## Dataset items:
----

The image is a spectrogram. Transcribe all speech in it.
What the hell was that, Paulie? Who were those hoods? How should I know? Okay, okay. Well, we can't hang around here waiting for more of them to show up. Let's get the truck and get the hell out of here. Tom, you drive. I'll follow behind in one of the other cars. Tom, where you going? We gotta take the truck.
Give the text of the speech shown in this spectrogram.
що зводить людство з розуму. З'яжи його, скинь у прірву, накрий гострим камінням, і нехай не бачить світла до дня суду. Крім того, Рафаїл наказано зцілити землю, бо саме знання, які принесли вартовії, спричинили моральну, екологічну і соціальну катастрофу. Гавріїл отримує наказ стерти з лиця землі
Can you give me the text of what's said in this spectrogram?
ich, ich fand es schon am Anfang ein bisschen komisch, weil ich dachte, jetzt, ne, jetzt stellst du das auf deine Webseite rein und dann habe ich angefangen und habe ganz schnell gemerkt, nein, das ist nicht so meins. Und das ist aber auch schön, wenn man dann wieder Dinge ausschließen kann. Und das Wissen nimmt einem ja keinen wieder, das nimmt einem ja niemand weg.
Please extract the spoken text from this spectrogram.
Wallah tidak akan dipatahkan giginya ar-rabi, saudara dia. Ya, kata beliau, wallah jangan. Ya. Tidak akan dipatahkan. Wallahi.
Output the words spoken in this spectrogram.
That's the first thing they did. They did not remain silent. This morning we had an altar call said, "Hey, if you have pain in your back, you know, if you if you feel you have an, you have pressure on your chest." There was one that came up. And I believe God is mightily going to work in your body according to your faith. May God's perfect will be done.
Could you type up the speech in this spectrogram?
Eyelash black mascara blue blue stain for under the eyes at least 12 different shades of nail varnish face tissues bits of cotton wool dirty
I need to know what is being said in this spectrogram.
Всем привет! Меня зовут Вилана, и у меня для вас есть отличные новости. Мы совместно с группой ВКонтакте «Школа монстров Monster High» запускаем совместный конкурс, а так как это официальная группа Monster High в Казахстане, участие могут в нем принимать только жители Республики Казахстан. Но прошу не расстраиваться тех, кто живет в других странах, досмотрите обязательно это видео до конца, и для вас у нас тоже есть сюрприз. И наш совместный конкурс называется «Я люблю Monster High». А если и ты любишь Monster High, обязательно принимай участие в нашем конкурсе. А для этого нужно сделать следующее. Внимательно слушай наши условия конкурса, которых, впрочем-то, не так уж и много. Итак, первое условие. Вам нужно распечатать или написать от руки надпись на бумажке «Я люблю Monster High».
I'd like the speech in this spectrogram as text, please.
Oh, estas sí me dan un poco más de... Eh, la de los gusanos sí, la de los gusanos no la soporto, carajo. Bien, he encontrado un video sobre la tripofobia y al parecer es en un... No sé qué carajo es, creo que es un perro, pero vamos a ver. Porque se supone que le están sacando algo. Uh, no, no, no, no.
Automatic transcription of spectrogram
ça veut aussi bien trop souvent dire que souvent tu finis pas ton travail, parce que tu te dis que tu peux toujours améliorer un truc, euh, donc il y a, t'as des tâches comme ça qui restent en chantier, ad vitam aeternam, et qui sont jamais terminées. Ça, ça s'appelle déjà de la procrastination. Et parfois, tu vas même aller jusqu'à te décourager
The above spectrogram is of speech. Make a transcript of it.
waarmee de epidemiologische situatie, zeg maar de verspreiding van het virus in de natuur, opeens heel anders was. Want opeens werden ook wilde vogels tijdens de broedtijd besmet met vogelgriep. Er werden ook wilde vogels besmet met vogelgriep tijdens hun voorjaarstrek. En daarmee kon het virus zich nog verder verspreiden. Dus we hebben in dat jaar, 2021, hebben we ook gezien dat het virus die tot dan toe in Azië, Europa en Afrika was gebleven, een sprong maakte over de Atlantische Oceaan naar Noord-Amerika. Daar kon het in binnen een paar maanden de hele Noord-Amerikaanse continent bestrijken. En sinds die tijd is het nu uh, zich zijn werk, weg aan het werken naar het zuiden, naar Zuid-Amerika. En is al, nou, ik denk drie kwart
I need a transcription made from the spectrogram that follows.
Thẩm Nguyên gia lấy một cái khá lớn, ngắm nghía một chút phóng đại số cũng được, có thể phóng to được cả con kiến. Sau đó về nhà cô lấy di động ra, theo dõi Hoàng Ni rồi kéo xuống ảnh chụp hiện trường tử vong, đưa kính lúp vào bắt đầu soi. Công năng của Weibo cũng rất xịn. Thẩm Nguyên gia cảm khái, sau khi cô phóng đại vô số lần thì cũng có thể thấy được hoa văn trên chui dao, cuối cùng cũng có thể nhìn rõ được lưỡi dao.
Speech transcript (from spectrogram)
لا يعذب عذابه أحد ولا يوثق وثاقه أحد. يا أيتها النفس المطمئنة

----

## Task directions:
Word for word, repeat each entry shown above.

## Completed task:
The image is a spectrogram. Transcribe all speech in it.
What the hell was that, Paulie? Who were those hoods? How should I know? Okay, okay. Well, we can't hang around here waiting for more of them to show up. Let's get the truck and get the hell out of here. Tom, you drive. I'll follow behind in one of the other cars. Tom, where you going? We gotta take the truck.
Give the text of the speech shown in this spectrogram.
що зводить людство з розуму. З'яжи його, скинь у прірву, накрий гострим камінням, і нехай не бачить світла до дня суду. Крім того, Рафаїл наказано зцілити землю, бо саме знання, які принесли вартовії, спричинили моральну, екологічну і соціальну катастрофу. Гавріїл отримує наказ стерти з лиця землі
Can you give me the text of what's said in this spectrogram?
ich, ich fand es schon am Anfang ein bisschen komisch, weil ich dachte, jetzt, ne, jetzt stellst du das auf deine Webseite rein und dann habe ich angefangen und habe ganz schnell gemerkt, nein, das ist nicht so meins. Und das ist aber auch schön, wenn man dann wieder Dinge ausschließen kann. Und das Wissen nimmt einem ja keinen wieder, das nimmt einem ja niemand weg.
Please extract the spoken text from this spectrogram.
Wallah tidak akan dipatahkan giginya ar-rabi, saudara dia. Ya, kata beliau, wallah jangan. Ya. Tidak akan dipatahkan. Wallahi.
Output the words spoken in this spectrogram.
That's the first thing they did. They did not remain silent. This morning we had an altar call said, "Hey, if you have pain in your back, you know, if you if you feel you have an, you have pressure on your chest." There was one that came up. And I believe God is mightily going to work in your body according to your faith. May God's perfect will be done.
Could you type up the speech in this spectrogram?
Eyelash black mascara blue blue stain for under the eyes at least 12 different shades of nail varnish face tissues bits of cotton wool dirty
I need to know what is being said in this spectrogram.
Всем привет! Меня зовут Вилана, и у меня для вас есть отличные новости. Мы совместно с группой ВКонтакте «Школа монстров Monster High» запускаем совместный конкурс, а так как это официальная группа Monster High в Казахстане, участие могут в нем принимать только жители Республики Казахстан. Но прошу не расстраиваться тех, кто живет в других странах, досмотрите обязательно это видео до конца, и для вас у нас тоже есть сюрприз. И наш совместный конкурс называется «Я люблю Monster High». А если и ты любишь Monster High, обязательно принимай участие в нашем конкурсе. А для этого нужно сделать следующее. Внимательно слушай наши условия конкурса, которых, впрочем-то, не так уж и много. Итак, первое условие. Вам нужно распечатать или написать от руки надпись на бумажке «Я люблю Monster High».
I'd like the speech in this spectrogram as text, please.
Oh, estas sí me dan un poco más de... Eh, la de los gusanos sí, la de los gusanos no la soporto, carajo. Bien, he encontrado un video sobre la tripofobia y al parecer es en un... No sé qué carajo es, creo que es un perro, pero vamos a ver. Porque se supone que le están sacando algo. Uh, no, no, no, no.
Automatic transcription of spectrogram
ça veut aussi bien trop souvent dire que souvent tu finis pas ton travail, parce que tu te dis que tu peux toujours améliorer un truc, euh, donc il y a, t'as des tâches comme ça qui restent en chantier, ad vitam aeternam, et qui sont jamais terminées. Ça, ça s'appelle déjà de la procrastination. Et parfois, tu vas même aller jusqu'à te décourager
The above spectrogram is of speech. Make a transcript of it.
waarmee de epidemiologische situatie, zeg maar de verspreiding van het virus in de natuur, opeens heel anders was. Want opeens werden ook wilde vogels tijdens de broedtijd besmet met vogelgriep. Er werden ook wilde vogels besmet met vogelgriep tijdens hun voorjaarstrek. En daarmee kon het virus zich nog verder verspreiden. Dus we hebben in dat jaar, 2021, hebben we ook gezien dat het virus die tot dan toe in Azië, Europa en Afrika was gebleven, een sprong maakte over de Atlantische Oceaan naar Noord-Amerika. Daar kon het in binnen een paar maanden de hele Noord-Amerikaanse continent bestrijken. En sinds die tijd is het nu uh, zich zijn werk, weg aan het werken naar het zuiden, naar Zuid-Amerika. En is al, nou, ik denk drie kwart
I need a transcription made from the spectrogram that follows.
Thẩm Nguyên gia lấy một cái khá lớn, ngắm nghía một chút phóng đại số cũng được, có thể phóng to được cả con kiến. Sau đó về nhà cô lấy di động ra, theo dõi Hoàng Ni rồi kéo xuống ảnh chụp hiện trường tử vong, đưa kính lúp vào bắt đầu soi. Công năng của Weibo cũng rất xịn. Thẩm Nguyên gia cảm khái, sau khi cô phóng đại vô số lần thì cũng có thể thấy được hoa văn trên chui dao, cuối cùng cũng có thể nhìn rõ được lưỡi dao.
Speech transcript (from spectrogram)
لا يعذب عذابه أحد ولا يوثق وثاقه أحد. يا أيتها النفس المطمئنة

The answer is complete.